not sure what you don't understand in that stmt.... to me it looks like one of the ways you can describe the default/friendly/package access modifier. default access means access in the same package and no access to classes outside the package. or Am I missing something ? regds. - satya
I am sorry for not being clear .Actually the statement is regarding default class given in RHE.I couldnt get what it meant.It meant that the other package members must also get access to other package classes.But, My doubt is REGARDING the grant word.what does it mean??? what is the difference between access and grant?If access is given for the classes to access other package members ,is not equivalent to granting the class???
avn, From RHE as you quoted, Fellow package members should get accessed , not granted to classes outside the package. This means, the accessiblity of the class which has 'package'/default level access is given to the fellow package members and NOT GRANTED to outsiders. (members of other packages). Here the word 'GRANT' serves a suitable meaning. When we do something out of our wish we say , 'we grant so and so to .. so and so person', Isn't? That means the 'giving away' is not a default action. Which also means we should not take for granted that the action will happen.

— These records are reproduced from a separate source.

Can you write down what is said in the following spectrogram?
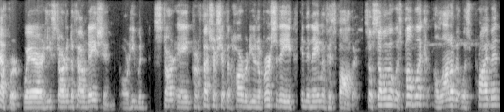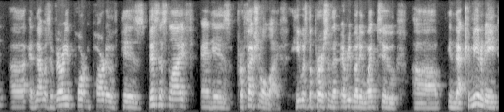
effort where he started a foundation or he would start a professorship at Harvard University in the name of his father. So some of it was public, a lot of it was private, uh, and that was a very important part of his business life and his professional life. He was the person that everybody went to uh, in that community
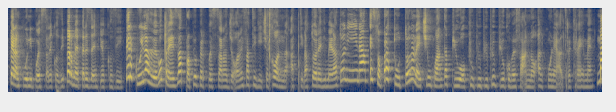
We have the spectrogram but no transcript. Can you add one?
per alcuni può essere così, per me per esempio è così. Per cui l'avevo presa proprio per questa ragione, infatti dice con attivatore di melatonina e soprattutto non è 50 più o più più più più più come fanno alcune altre creme. Ma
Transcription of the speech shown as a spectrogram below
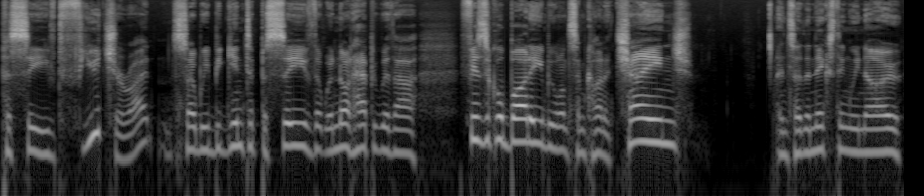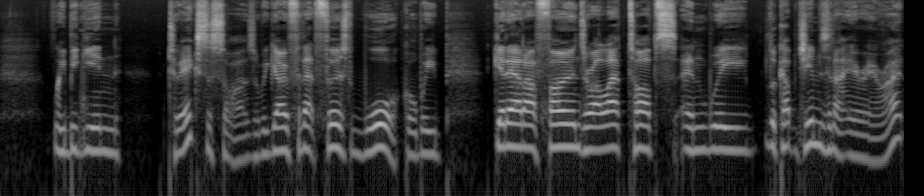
perceived future, right? So, we begin to perceive that we're not happy with our physical body, we want some kind of change. And so the next thing we know, we begin to exercise, or we go for that first walk, or we get out our phones or our laptops and we look up gyms in our area, right?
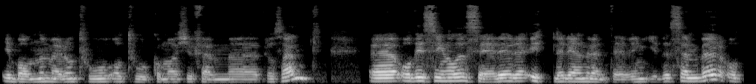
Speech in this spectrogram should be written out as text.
i båndet mellom 2 og 2,25 eh, Og de signaliserer ytterligere en renteheving i desember og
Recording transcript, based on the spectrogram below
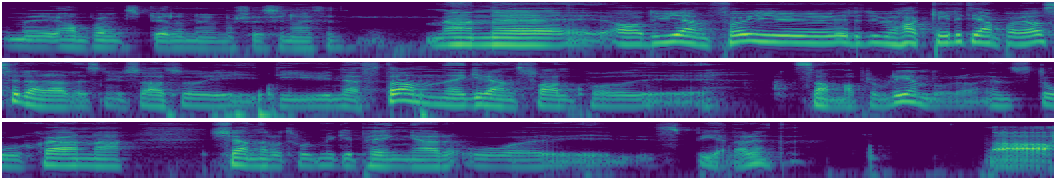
men han behöver inte spela med Manchester United. Men eh, ja, du jämför ju, eller du hackar lite grann på Özil här alldeles nyss. Alltså det är ju nästan gränsfall på eh, samma problem då, då. En storstjärna tjänar otroligt mycket pengar och eh, spelar inte. Nah,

Simillarly here the fellow package members are GIVEN access and other package members are not given or NOT GRANTED access. The GRANTED stresses the point that the other package members are treated as outsiders and so we grand/don't grand permission to access. Simillarly take the other access type 'protected'. Here we can say the fellow package members are GIVEN (not granted , because the fellow members are in the SAME CIRCLE as that of the 'protected' class) permission to access the class which has 'protected' access / the subclasses of this 'protected' class are GRANTED permission whereas all other classes except the subclasses in other packages are NOT GRANTED PERMISSION to access the 'protected' type class. Does this make sense avn ?. regds maha anna